Ricky Nolasco worked a spring-best five innings against the Cardinals on Thursday afternoon, giving up one run on two hits with two walks and three strikeouts. And Scott Olsen was back on the mound for the first time since March 2.
Olsen has been dealing with left shoulder tendinitis. In three innings of relief, the 24-year-old gave up one hit and had a strikeout. He threw 30 pitches, and then concluded his day by adding 15 more tosses in the bullpen.
Previously the frontrunner to be Florida's Opening Day starter, Olsen now is going to be slotted fourth in the rotation, and he is in line to pitch against the Pirates on April 4.
Actually, Olsen taking the ball in Game 4, is the only rotation spot announced by manager Fredi Gonzalez.
In his next spring outing, on Tuesday against the Orioles in Fort Lauderdale, Fla., Olsen is scheduled to start.
Not taking the ball on the March 31 opener against the Mets is a bit disheartening for the left-hander, but he is now focused on staying healthy in '08.
"It's just one of those things, and hopefully this isn't my only shot at having an Opening Day start," Olsen said. "I hope things go well for me this year, and I will be in the running for Opening Day next year."
Courtesy of two early-season off days, the Marlins plan on going with four starters until April 13. The only two locks are veteran Mark Hendrickson and Olsen.

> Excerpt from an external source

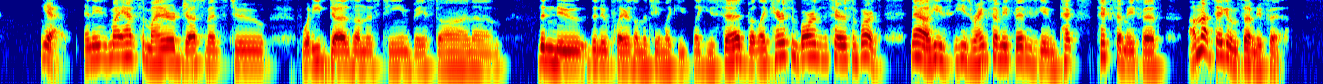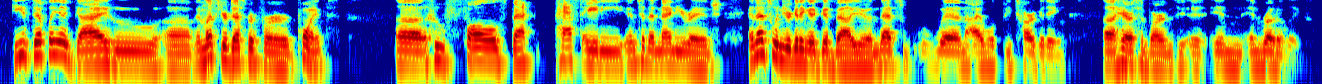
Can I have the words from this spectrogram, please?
Yeah, and he might have some minor adjustments to what he does on this team based on um, the new the new players on the team, like you like you said. But like Harrison Barnes is Harrison Barnes. Now he's he's ranked 75th. He's getting picks pick 75th. I'm not taking him 75th. He's definitely a guy who, uh, unless you're desperate for points, uh, who falls back past 80 into the 90 range, and that's when you're getting a good value, and that's when I will be targeting uh, Harrison Barnes in in roto leagues.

The other candidates are right-handers, Nolasco, Rick VandenHurk, Chris Volstad and Burke Badenhop.
Asked his choice for Opening Day, and Olsen said the 33-year-old Hendrickson.
"If I had to tell you right now, I'd tell you Hendrickson," Olsen said. "He's throwing the ball very well. He has the most experience. He is the oldest, and he is the veteran of the starting rotation."
Nolasco, meanwhile, showed signs on Thursday of why he was an 11-game winner as a rookie in 2006. Last year, he dealt with elbow problems, and he appeared in just five games with the Marlins.
"A lot of positive things came out of today," said Nolasco, who gave up a run in the first inning, and then settled for the next four. "It was just another step in the direction that I want to go.
"We were working on slowing myself down, and my changeup today was a good pitch for me."
Nolasco offers some versatility because he also could pitch in relief, if the team feels he isn't ready to be a starter.
"I'm ready to prove that I should be here and do whatever it is that they want me to do," Nolasco said.
When Olsen got into the game Thursday, he immediately challenged the heart of the Cardinals order. He also got the benefit of a strong wind blowing in from left field, which prevented a blast that Troy Glaus hit from clearing the fence. Instead of allowing a homer, Glaus settled for a fly out, as left fielder Josh Willingham made the catch near the wall.
Immediately after the ball was hit, however, Olsen thought Glaus had hit a home run. The Marlins' left-hander raised his glove and asked home-plate umpire Angel Hernandez for another baseball.
"Yeah, I was ready [for another baseball], and Angel was ready to give me one, too," Olsen said of the exchange after Glaus made contact. "Willingham some how got under it. I guess the wind held it up."
Olsen may make his final Spring Training appearance on March 29, against the Yankees at Dolphin Stadium.
"I'll treat that like my Opening Day," he said.
Joe Frisaro is a reporter for MLB.com. This story was not subject to the approval of Major League Baseball or its clubs.